• **Task to carry out**
Pull every line containing the word "pictures" out of the material below.

• **Records provided**
# # #

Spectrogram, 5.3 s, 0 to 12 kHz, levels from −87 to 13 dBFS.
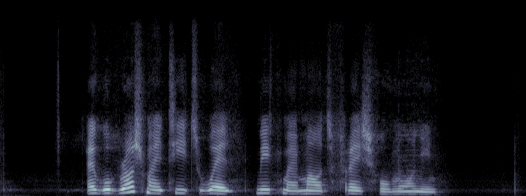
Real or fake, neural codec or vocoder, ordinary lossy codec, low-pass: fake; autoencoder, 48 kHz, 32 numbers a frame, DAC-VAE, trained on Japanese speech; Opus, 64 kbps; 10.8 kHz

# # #

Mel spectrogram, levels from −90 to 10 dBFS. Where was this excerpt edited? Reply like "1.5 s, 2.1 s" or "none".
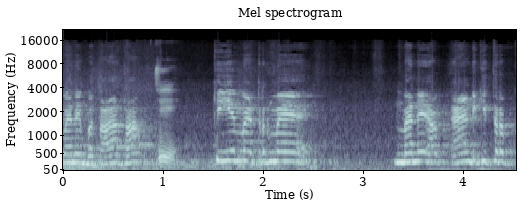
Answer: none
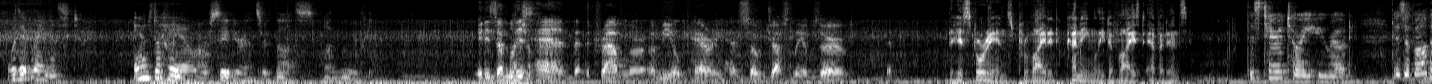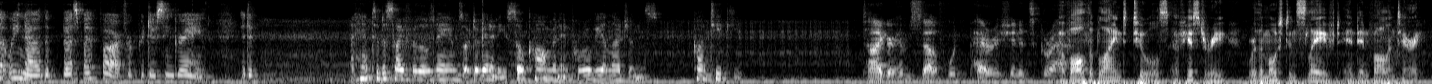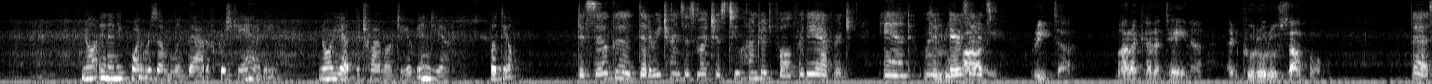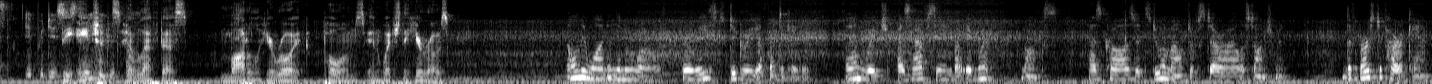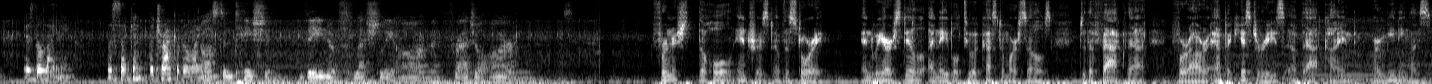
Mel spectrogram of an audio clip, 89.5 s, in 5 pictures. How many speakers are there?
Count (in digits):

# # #

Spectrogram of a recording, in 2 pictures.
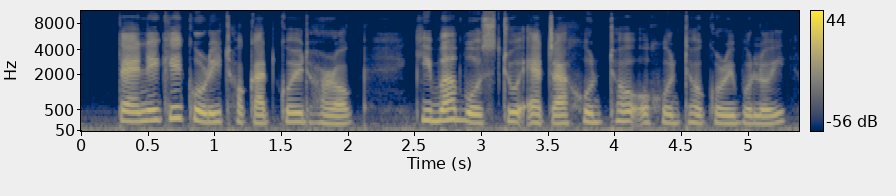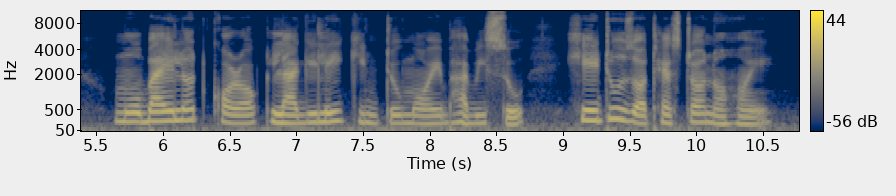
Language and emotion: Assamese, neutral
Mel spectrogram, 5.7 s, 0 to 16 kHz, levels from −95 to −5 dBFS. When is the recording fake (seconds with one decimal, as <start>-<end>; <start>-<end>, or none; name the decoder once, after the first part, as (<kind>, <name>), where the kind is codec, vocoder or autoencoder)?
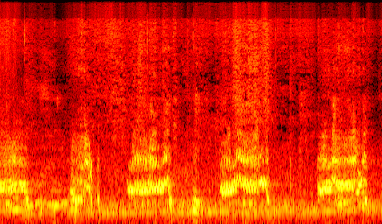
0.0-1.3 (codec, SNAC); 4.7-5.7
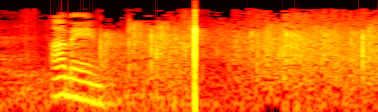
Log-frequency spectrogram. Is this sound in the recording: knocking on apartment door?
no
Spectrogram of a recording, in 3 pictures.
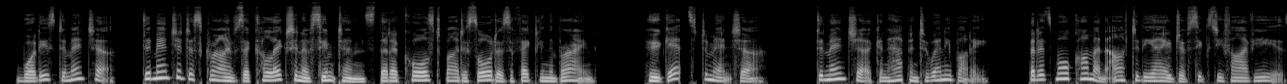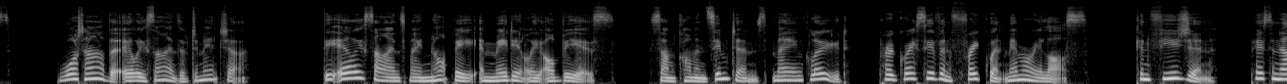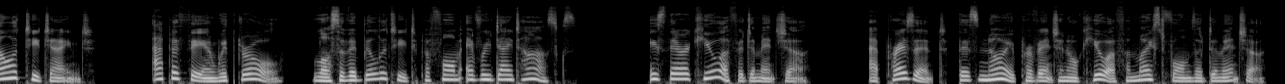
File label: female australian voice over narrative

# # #

• **Result**
Mel spectrogram of an audio clip, 89.5 s, in 5 pictures. How many speakers are there?
Spectrogram of a recording, in 2 pictures.
Spectrogram of a recording, in 3 pictures.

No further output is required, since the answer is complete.